5

In the 2005 film Capote, we see that while Truman Capote was talking/interviewing Perry Smith, he got really close to him. But, whenever Perry asked him if he had started the book (which he asked quite a few times), Truman lied and said he had barely written anything.

Why did he lie to Perry if he had grown to care for him? Was the caring part an act to get a book?

5

In the film, he certainly didn't care.

He seduced Perry and betrayed him. He deliberately lied about the title of his book (as telling Perry the truth would have shown he was much less sympathetic than he was). He also refused to help Perry get a new lawyer for his appeals (as he wanted their execution for his book's ending).

So he lied to get close to Perry to help write his book.

This seems to echo real life. The Guardian had an article on the film where they commented:

The powerful scene in which the betrayed Smith yells at Capote, "What's the name of your book?" is based on a letter the real Perry Smith wrote to Capote on 12 April 1964: "I've been told that the book is to be coming off the press and to be sold after our executions. And that book IS entitled 'IN COLD BLOOD.' Whose [sic] fibbing?? Someone is, that's apparent."

  • 1
    +1 and I'd also argue that a chief irony of the story is how Capote himself maneuvered "in cold blood." – Shiz Z. Feb 26 '16 at 14:19
  • To me, at least, there was an impression by the end of the movie that Capote was so affected that he began his long downward spiral; however that did not actually occur until after he published in 1975 the first installment of "Answered Prayers", which was very badly received. – Cascabel Feb 26 '16 at 15:26

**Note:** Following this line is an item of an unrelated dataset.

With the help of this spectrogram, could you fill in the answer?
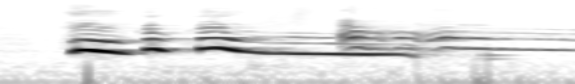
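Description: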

You must log in to answer this question.

Not the answer you're looking for? Browse other questions tagged .